Coughlin: "Yes, it has. But remember, the fourth-and-two was a green zone play, that ends up a penalty. That stat, they were three-for-three, we were one-for-four. That tells it."
Q: For whatever reason the decision was made to release Preston Parker, it was made. Does that get the attention of the players?
Coughlin: "Everybody wants to know that. The message is you have to perform, you're here for a reason. The reason is very specific. If the reason you are here is not being fulfilled, then the question becomes, what are we here for? So the message is loud and clear: You have a job, you have to do the job. That's part of it, and the other part, we felt we needed a defensive lineman.
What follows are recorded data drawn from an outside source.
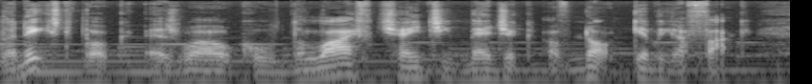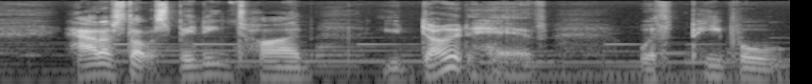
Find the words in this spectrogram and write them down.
the next book as well, called "The Life Changing Magic of Not Giving a Fuck: How to Stop Spending Time You Don't Have with People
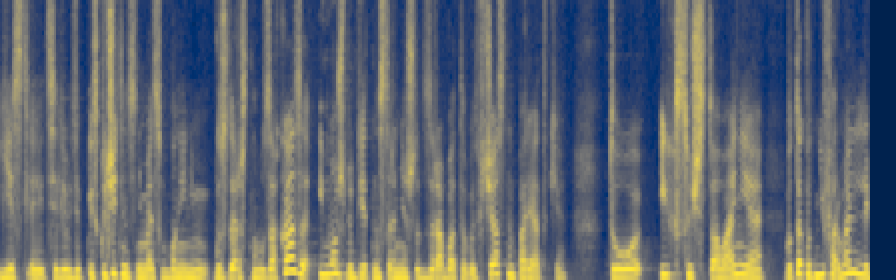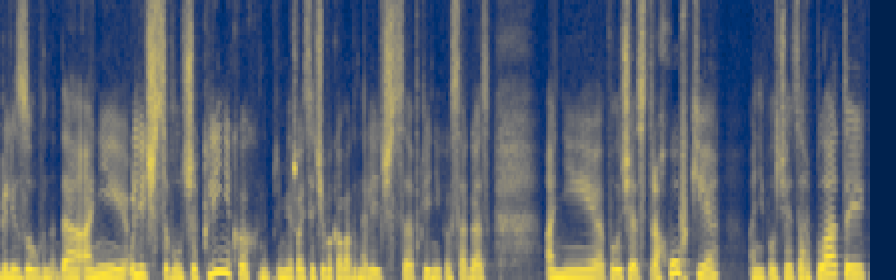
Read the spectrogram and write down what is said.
Если эти люди исключительно занимаются выполнением государственного заказа и, может быть, где-то на стороне что-то зарабатывают в частном порядке, то их существование вот так вот неформально легализовано. Да? Они лечатся в лучших клиниках, например, бойцы ЧВК Вагнер лечатся в клиниках САГАС, они получают страховки, они получают зарплаты,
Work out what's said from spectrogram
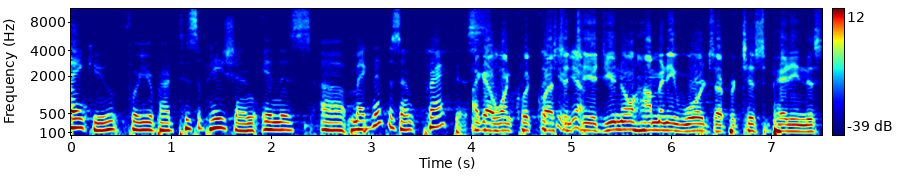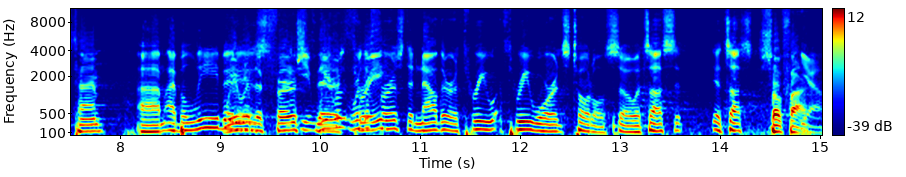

We've got guys that are nicked and can't play, especially in a short week."
Q: Middle linebacker Jon Beason is going to make his season debut against Washington. What will he bring to the defense?
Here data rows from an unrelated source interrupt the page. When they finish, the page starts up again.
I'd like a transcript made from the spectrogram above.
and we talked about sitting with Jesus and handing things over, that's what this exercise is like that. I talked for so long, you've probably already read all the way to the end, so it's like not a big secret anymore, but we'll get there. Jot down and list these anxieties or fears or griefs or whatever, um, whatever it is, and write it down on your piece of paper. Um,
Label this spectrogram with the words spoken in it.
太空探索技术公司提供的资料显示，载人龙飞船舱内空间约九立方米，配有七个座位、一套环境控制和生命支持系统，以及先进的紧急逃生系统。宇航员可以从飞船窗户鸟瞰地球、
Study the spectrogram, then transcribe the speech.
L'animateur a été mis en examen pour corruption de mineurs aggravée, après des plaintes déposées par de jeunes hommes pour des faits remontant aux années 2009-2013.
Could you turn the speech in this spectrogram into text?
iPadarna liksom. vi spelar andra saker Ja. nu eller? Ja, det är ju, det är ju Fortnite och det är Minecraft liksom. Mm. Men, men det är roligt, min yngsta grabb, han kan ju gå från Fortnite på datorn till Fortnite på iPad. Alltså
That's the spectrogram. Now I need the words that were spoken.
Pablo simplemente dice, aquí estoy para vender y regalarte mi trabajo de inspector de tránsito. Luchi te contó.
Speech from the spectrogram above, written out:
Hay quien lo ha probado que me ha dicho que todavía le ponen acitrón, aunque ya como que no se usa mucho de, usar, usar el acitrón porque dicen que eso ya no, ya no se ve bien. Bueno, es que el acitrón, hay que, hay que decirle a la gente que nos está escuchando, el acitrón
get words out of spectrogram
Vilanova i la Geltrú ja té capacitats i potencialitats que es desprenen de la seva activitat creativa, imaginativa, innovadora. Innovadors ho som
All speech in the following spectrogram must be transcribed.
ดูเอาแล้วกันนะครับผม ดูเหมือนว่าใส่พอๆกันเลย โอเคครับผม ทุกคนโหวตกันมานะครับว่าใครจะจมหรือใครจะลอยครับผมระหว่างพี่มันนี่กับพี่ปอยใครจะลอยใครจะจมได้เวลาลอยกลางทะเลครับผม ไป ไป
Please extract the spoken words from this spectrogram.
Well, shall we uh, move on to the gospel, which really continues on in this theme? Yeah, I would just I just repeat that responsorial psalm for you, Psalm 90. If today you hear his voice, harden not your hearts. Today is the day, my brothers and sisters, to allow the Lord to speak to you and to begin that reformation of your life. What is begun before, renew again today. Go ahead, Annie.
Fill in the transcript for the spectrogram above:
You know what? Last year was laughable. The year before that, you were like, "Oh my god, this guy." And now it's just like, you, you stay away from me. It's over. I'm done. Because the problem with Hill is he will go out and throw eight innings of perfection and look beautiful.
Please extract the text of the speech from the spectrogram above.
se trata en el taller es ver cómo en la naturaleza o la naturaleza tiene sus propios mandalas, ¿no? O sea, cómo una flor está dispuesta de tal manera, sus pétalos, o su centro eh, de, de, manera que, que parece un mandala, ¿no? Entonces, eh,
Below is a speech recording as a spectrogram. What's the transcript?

Keep an eye on these five players as the Giants face Washington
Coughlin: "Energy, enthusiasm, I hope confidence. Defensively, we have to challenge our opponent. Offensively, have to use all of our talents. Rueben (Randle) has to get involved. We got (Shane) Vereen involved, but we have to get Rueben involved. We're obviously going to be using Dwayne (Harris) more, and the young kid (rookie Geremy Davis) will get a chance. He's the fourth one, that's all there is."
Q: I'm not judging how well he played, but does Justin Pugh's ability to play any spot on the offensive line make him a modern day David Diehl? You can move him around when and where needed?
Coughlin: "Yes. We were obviously able to practice that way the week before, so it was good that he had some of those reps. He played left tackle in college. It was good. He played against an exceptional rusher (Vic Beasley Jr.) when he was playing over there."
Q: Preparing for a Thursday night game presents unique challenges. Did you accomplish everything you needed to get done?
Coughlin: "You do, but it's like a shoehorn with a size less than what fits your foot. You've got to cram it in there. So we even use (game day) morning for a couple of things they will hear for the first time. But we do get it all in."
Q: Washington is different than most teams in the pass-happy NFL, because it likes to run, run, run. And this year, they have not one, but two backs running the ball effectively.
Coughlin: "They do, and they're darn good, too. It's the way to play. They're almost 38 minutes time of possession, 37 rushes a game. Their defense is playing 52-55 plays a game. They're doing very well with it. They've played really well against two good teams, and even in the Rams game, they scored 24 points as well. But the quarterback (Kirk Cousins) has really taken full advantage of this. He's at 75.9 completion percentage, he's playing well."
Q: They have a new defensive coordinator (Joe Barry) and a very disruptive scheme. (Linebacker) Ryan Kerrigan has the most impressive numbers. When you look at tape of them, does he jump out to you?
Coughlin: "Yes, but it's not just him. He's playing very well with (Jason) Hatcher and (Trent) Murphy and those two linebackers on the inside, (Keenan) Robinson and (Perry) Reilly (Jr.) Those guys are all playing very, very well. The thing of it is, you're talking about a team that's fourth against the run and second against the pass. So they've really done a nice job of taking care of all matters. Let's face it, they're 10-10 in the fourth quarter, and a punt return is the difference in the game they lost to Miami (in the opener)."
Playmakers on Washington's first-team offense, defense, and special teams, presented by Nike